The US Call Center and Consumer Protection Act (HR 3596), introduced in the US House of Representatives by Congressman Tim Bishop now has as many as 106 lawmakers as its co-sponsors.
In a statement, Bishop hoped this would compel a hearing on the legislation in the Committee on Energy and Commerce.
The US Call Center and Consumer Protection Act, if passed by the Congress and signed into law, would require the US Department of Labor to track firms that move call center jobs overseas; the firms would then become ineligible for any direct or indirect federal loans or loan guarantees for five years.
"The provision is partially a response to the practice of companies taking millions in incentives from local taxpayers to open call centers in the US, only to off-shore their operations a short time later and leave local communities devastated and still paying the bill," Bishop said.
The bill also requires overseas call centre employees to disclose their location to US consumers and gives customers the right to be transferred to a US-based call centre upon request. "Recent reports of theft and misuse of sensitive information from British and Australian customers of Asian call centers are deeply disturbing, and it is impossible to believe that the financial and medical information of Americans has not been similarly compromised," Bishop said.

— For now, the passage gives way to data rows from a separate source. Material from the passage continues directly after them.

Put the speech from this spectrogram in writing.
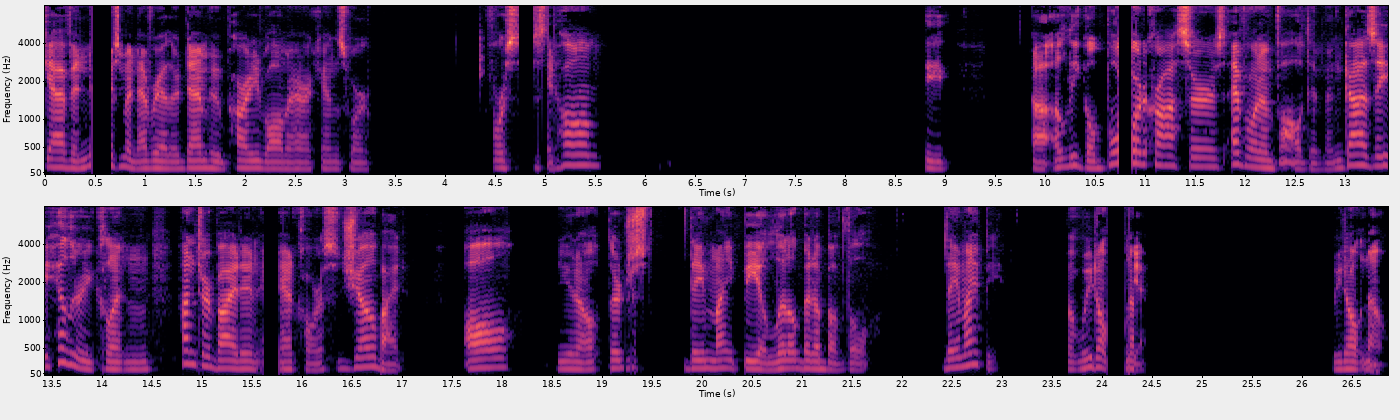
Gavin Newsom and every other Dem who partied while Americans were forced to stay at home, the uh, illegal border crossers, everyone involved in Benghazi, Hillary Clinton, Hunter Biden, and of course Joe Biden. All, you know, they're just, they might be a little bit above the law. They might be, but we don't know yet. We don't know.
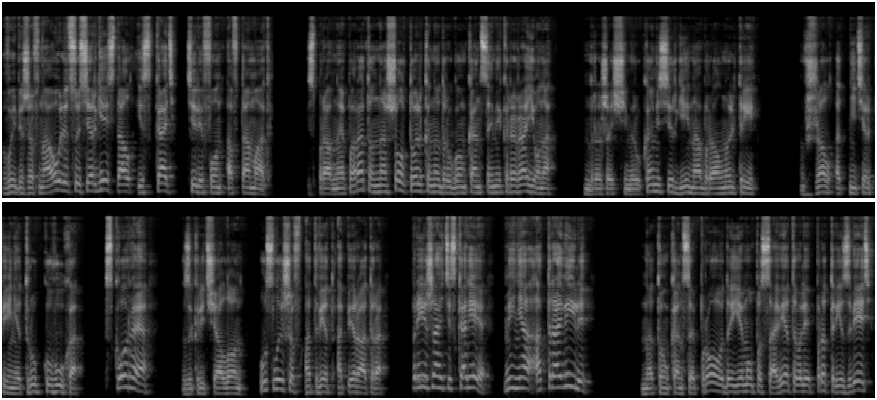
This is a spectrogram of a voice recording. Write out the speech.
Выбежав на улицу, Сергей стал искать телефон-автомат. Исправный аппарат он нашел только на другом конце микрорайона. Дрожащими руками Сергей набрал 03. Вжал от нетерпения трубку в ухо. «Скорая! – закричал он, услышав ответ оператора. «Приезжайте скорее! Меня отравили!» На том конце провода ему посоветовали протрезветь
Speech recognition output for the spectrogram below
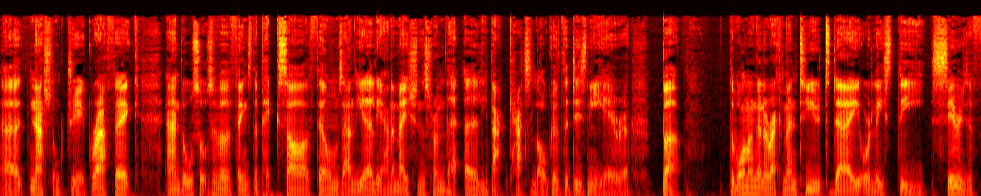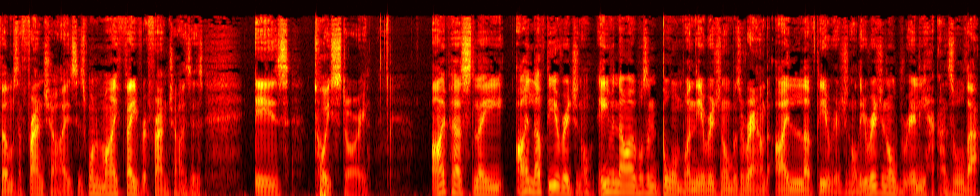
Uh, National Geographic, and all sorts of other things, the Pixar films and the early animations from their early back catalogue of the Disney era. But the one I'm going to recommend to you today, or at least the series of films, the franchise, is one of my favourite franchises. is Toy Story. I personally, I love the original. Even though I wasn't born when the original was around, I love the original. The original really has all that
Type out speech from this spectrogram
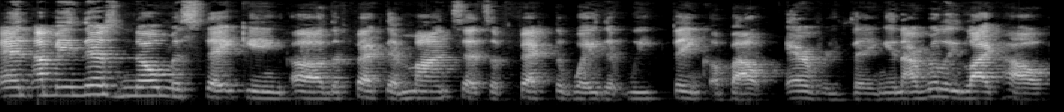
And I mean, there's no mistaking uh, the fact that mindsets affect the way that we think about everything. And I really like how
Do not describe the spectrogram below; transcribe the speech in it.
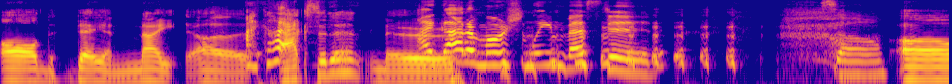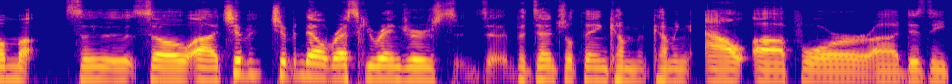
all day and night. Uh, I got- accident? No. I got emotionally invested. So Um. So so uh, Chip, Chippendale Rescue Rangers uh, potential thing com- coming out uh, for uh, Disney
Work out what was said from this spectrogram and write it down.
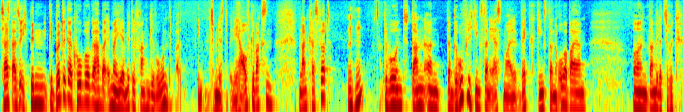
Das heißt also, ich bin gebürtiger Coburger, habe immer hier in Mittelfranken gewohnt, zumindest hier aufgewachsen, im Landkreis Fürth gewohnt. Dann, äh, dann beruflich ging es dann erstmal weg, ging es dann nach Oberbayern und dann wieder zurück.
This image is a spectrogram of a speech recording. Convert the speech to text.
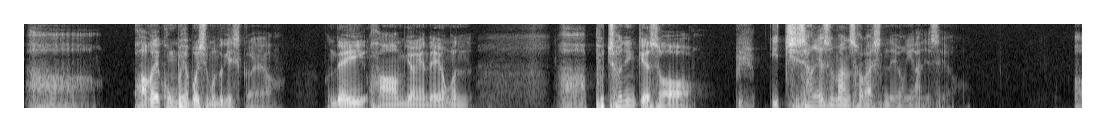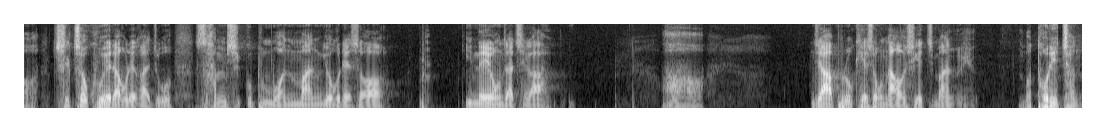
아, 과거에 공부해 보신 분도 계실 거예요. 근데 이 화엄경의 내용은 아, 부처님께서 이 지상에서만 설하신 내용이 아니세요. 어, 7초 9회라고 그래가지고 39품 원만교 그래서 이 내용 자체가 아, 이제 앞으로 계속 나오시겠지만 뭐 도리천,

"It is clear that overseas call centers simply cannot provide the same level of security for sensitive personal data as facilities in the US, and Americans should be guaranteed the option of a domestic call center to conduct their business. Taxpayer dollars should not be supporting companies that choose to protect their bottom line over protecting their customers," the Congressman said.
"American companies should be taking all measures necessary to protect the identities and personal information of their customers, and these incidents strengthen the case to keep call centers in the US," said Congressman Michael Grimm, a former FBI agent.
"Furthermore, it is important that we do all we can to preserve American jobs and prevent them from moving overseas. This bill ensures that companies receiving taxpayer-funded federal aid or tax incentives don't use those incentives to move their call centers abroad," Grimm said.
The Communications Workers of America (CWA), who represent 150,000 call center employees across the US, have supported US Call Center and Consumer Protection Act.
"Americans are fed up with good-paying, family-supporting call center jobs here in the US being shipped overseas," said CWA chief of staff Ron Collins, who began his career in a US-based Verizon call center.
"Now, to hear that personal information is being stolen at overseas call centers just days after T-Mobile USA announces it will be closing seven call centers in the USA -- affecting 3,300 American workers - just makes your blood boil," Collins said.